As of this writing, the NTSB has not released any information or final findings on either of these accidents, and it may be a while until they do. In the meantime we can only speculate, which really solves nothing other than starting some good discussions on what may have happened, which is the main purpose of the General Aviation Accident Reduction & mitigation Symposium (GAARMS) – to involve the pilot into the “Look-See” process of accident reviews and discussions to make you more aware.
GOT ADS-B Out yet???
I’m sure that you already know the ADS-B Out mandate cutoff date is January 1, 2020. That mandate says you must have ADS-B Out to operate in Class A, B & C, and above 10,000 feet. Note: If you don’t EVER plan to fly in that regime, you do not need ADS-B Out, but if you want to sell your airplane after 2020 and you do not have ADS-B Out, or depending on the capability of the airplane, ADS-B In, it may be very detrimental to the asking price!!! I received some very interesting information from the FAA in the following two charts:
Notice in Fig. 1 above, that as of June 2016, ONLY 21,341 aircraft have been ADS-B equipped. That is 21,431 aircraft out of a fleet of over 160,000 aircraft! One of them is mine - Is one of them yours?? If not you better start thinking about it.
Figure 2 below says it all! There are almost 160,000 aircraft still to be equipped, with only 2 years and 9 months left to do it. The light pink shaded area (NOTE 1) and the darker pink shaded area (NOTE 2) indicate the “Danger Area” for the rest of the fleet if even 50,000 airplanes are equipped during those times. What all this says is, if you do not move NOW you may just not get into a shop in a timely manner and may not get your airplane equipped in time to meet the mandate. If you don’t, you will end up grounded if you fly out of an area requiring ADS-B Out, like PHX, DVT, GEU, GYR, SDL, CHD, FFZ, TUS, etc., or you will not be able to go into those areas, period!!! And as right now, the FAA has no plan to back off that date.
So, you may have to stop procrastinating, stop waiting for the price to (hopefully) keep dropping, bite the bullet and get crackin’ on this issue before you end on the long waiting list at your favorite, or not so favorite, avionics shop…

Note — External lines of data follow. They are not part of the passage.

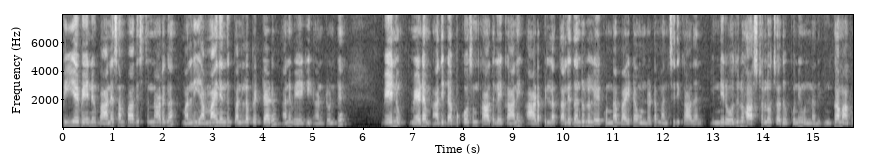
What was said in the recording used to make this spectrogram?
పిఏ వేణు బాగానే సంపాదిస్తున్నాడుగా మళ్ళీ ఈ అమ్మాయిని ఎందుకు పనిలో పెట్టాడు అని వేగి అంటుంటే వేణు మేడం అది డబ్బు కోసం కాదులే కానీ ఆడపిల్ల తల్లిదండ్రులు లేకుండా బయట ఉండటం మంచిది కాదని. ఇన్ని రోజులు హాస్టల్లో చదువుకుని ఉన్నది. ఇంకా మాకు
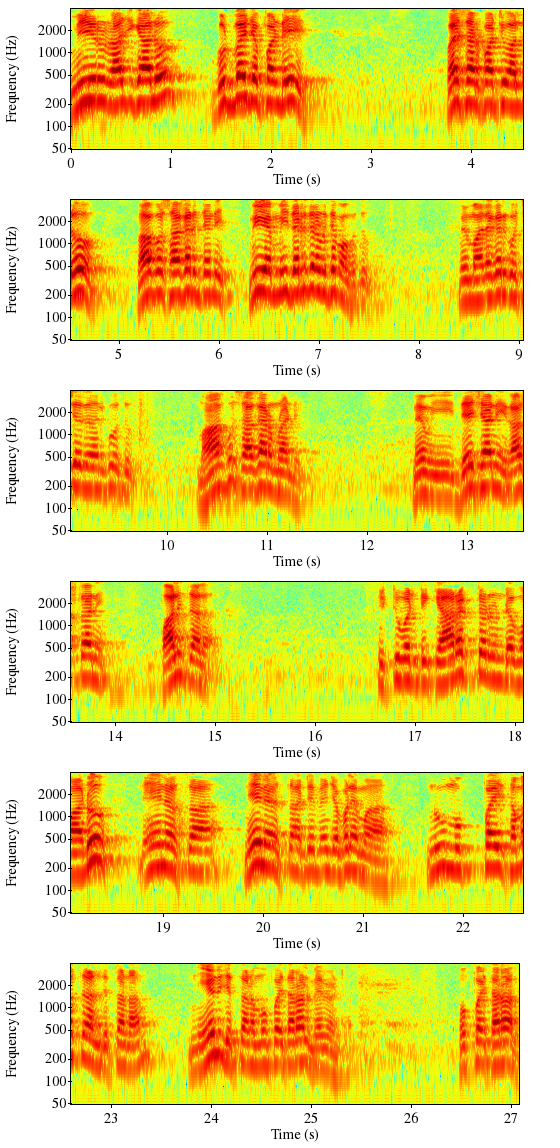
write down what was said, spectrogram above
మీరు రాజకీయాలు గుడ్ బై చెప్పండి. వైఎస్ఆర్ పార్టీ వాళ్ళు మాకు సహకరించండి. మీ మీ దరిద్రం అయితే మాకు వద్దు మేము మా దగ్గరికి వచ్చేది దానికి వద్దు. మాకు సహకారం రండి. మేము ఈ దేశాన్ని రాష్ట్రాన్ని పాలించాలా? ఇటువంటి క్యారెక్టర్ ఉండేవాడు నేనేస్తా నేనేస్తా నేనే అంటే మేము చెప్పలేమా? నువ్వు ముప్పై సంవత్సరాలు చెప్తానా? నేను చెప్తాను ముప్పై తరాలు మేమే ఉంటాం. ముప్పై తరాలు?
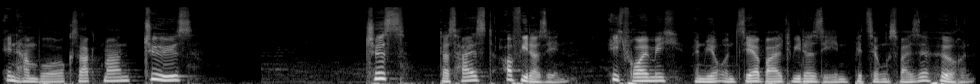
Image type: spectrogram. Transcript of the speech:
In Hamburg sagt man Tschüss. Tschüss, das heißt auf Wiedersehen. Ich freue mich, wenn wir uns sehr bald wiedersehen bzw. hören.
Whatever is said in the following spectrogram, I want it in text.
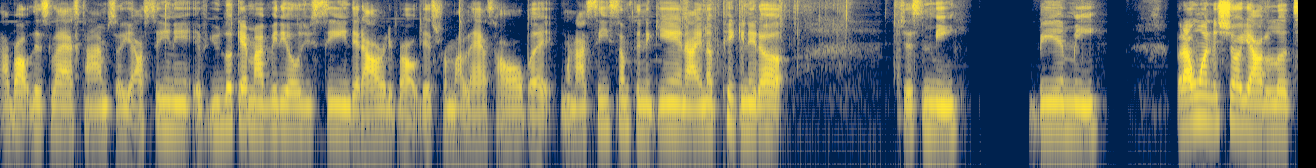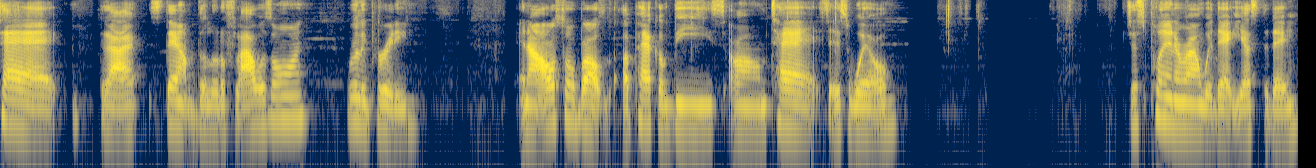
I bought this last time, so y'all seen it. If you look at my videos, you seen that I already bought this from my last haul. But when I see something again, I end up picking it up. Just me. Being me. But I wanted to show y'all the little tag that I stamped the little flowers on. Really pretty. And I also bought a pack of these um, tags as well. Just playing around with that yesterday.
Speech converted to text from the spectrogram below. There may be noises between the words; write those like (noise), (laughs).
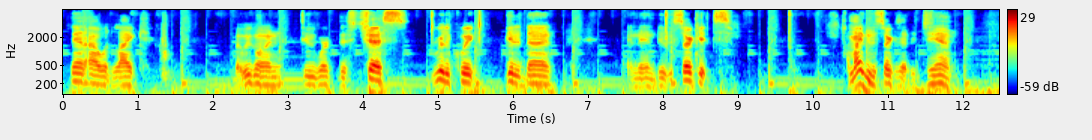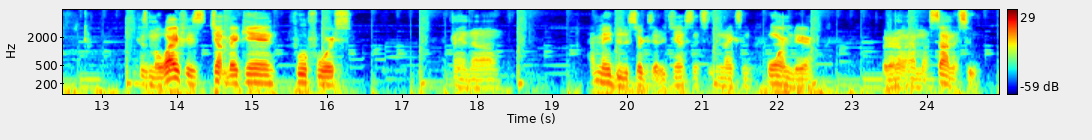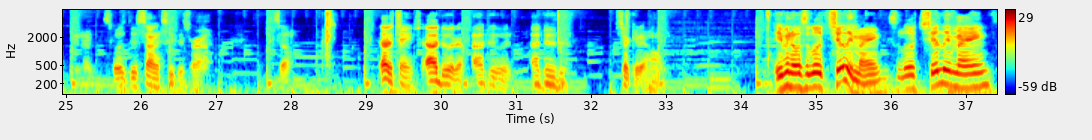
than I would like. But we're going to work this chest really quick, get it done, and then do the circuits. I might do the circuits at the gym because my wife has jumped back in full force, and um, I may do the circuits at the gym since it's nice and warm there. But I don't have my sauna suit, and I'm supposed to do sauna suit this round, so that'll change. I'll do it. I'll do it. I'll do the circuit at home. Even though it's a little chilly, man. It's a little chilly, man.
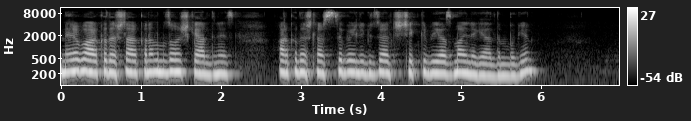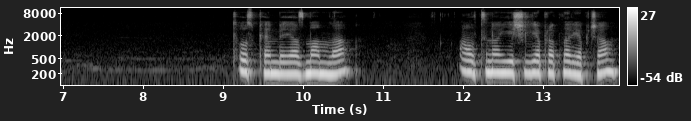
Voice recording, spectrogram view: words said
Merhaba arkadaşlar kanalımıza hoş geldiniz. Arkadaşlar size böyle güzel çiçekli bir yazmayla geldim bugün. Toz pembe yazmamla altına yeşil yapraklar yapacağım.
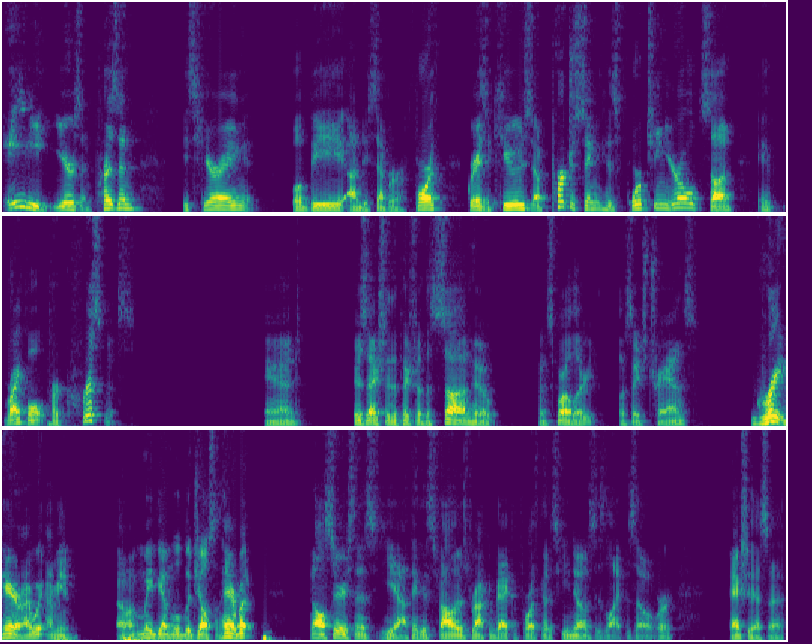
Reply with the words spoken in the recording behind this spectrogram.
180 years in prison. His hearing will be on December 4th. Gray is accused of purchasing his 14 year old son a rifle for Christmas. And here's actually the picture of the son who, spoiler alert, looks like he's trans. Great hair. I, I mean, I know, maybe I'm a little bit jealous of hair, but in all seriousness, yeah, I think this father is rocking back and forth because he knows his life is over. Actually, that's a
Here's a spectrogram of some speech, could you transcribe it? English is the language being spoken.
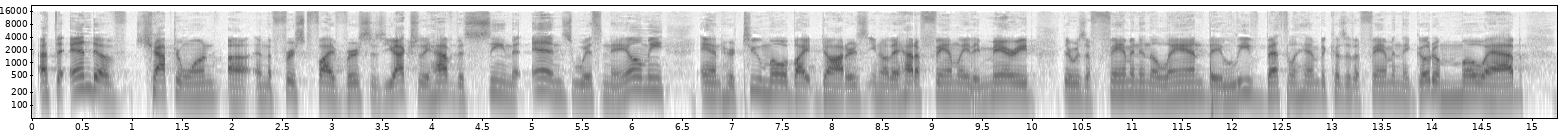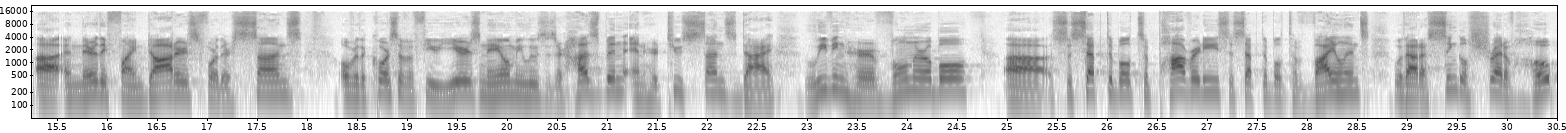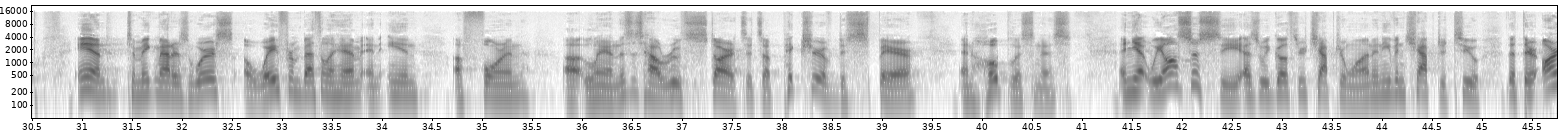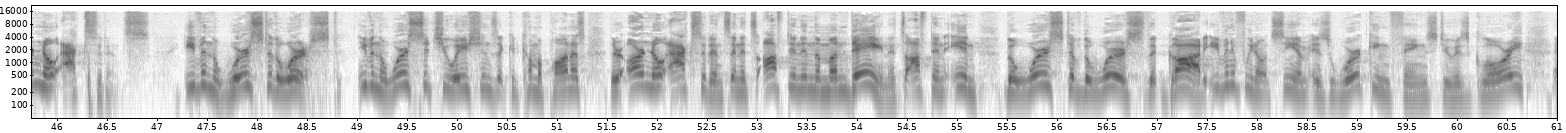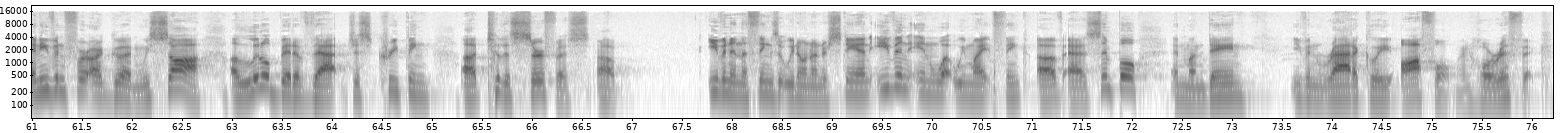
At the end of chapter 1 uh, and the first five verses, you actually have this scene that ends with Naomi and her two Moabite daughters. You know, they had a family, they married, there was a famine in the land. They leave Bethlehem because of the famine. They go to Moab, uh, and there they find daughters for their sons. Over the course of a few years, Naomi loses her husband, and her two sons die, leaving her vulnerable uh, susceptible to poverty, susceptible to violence, without a single shred of hope, and to make matters worse, away from Bethlehem and in a foreign uh, land. This is how Ruth starts. It's a picture of despair and hopelessness. And yet, we also see as we go through chapter one and even chapter two that there are no accidents even the worst of the worst, even the worst situations that could come upon us, there are no accidents, and it's often in the mundane. It's often in the worst of the worst that God, even if we don't see Him, is working things to His glory and even for our good. And we saw a little bit of that just creeping uh, to the surface. Uh, even in the things that we don't understand, even in what we might think of as simple and mundane, even radically awful and horrific.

There are a lot of FAASTeam safety programs on the schedule over the next couple of months all around the state, so go to WWW.FAASAFETY.GOV and click on seminars and check them out. You might find one that interests you…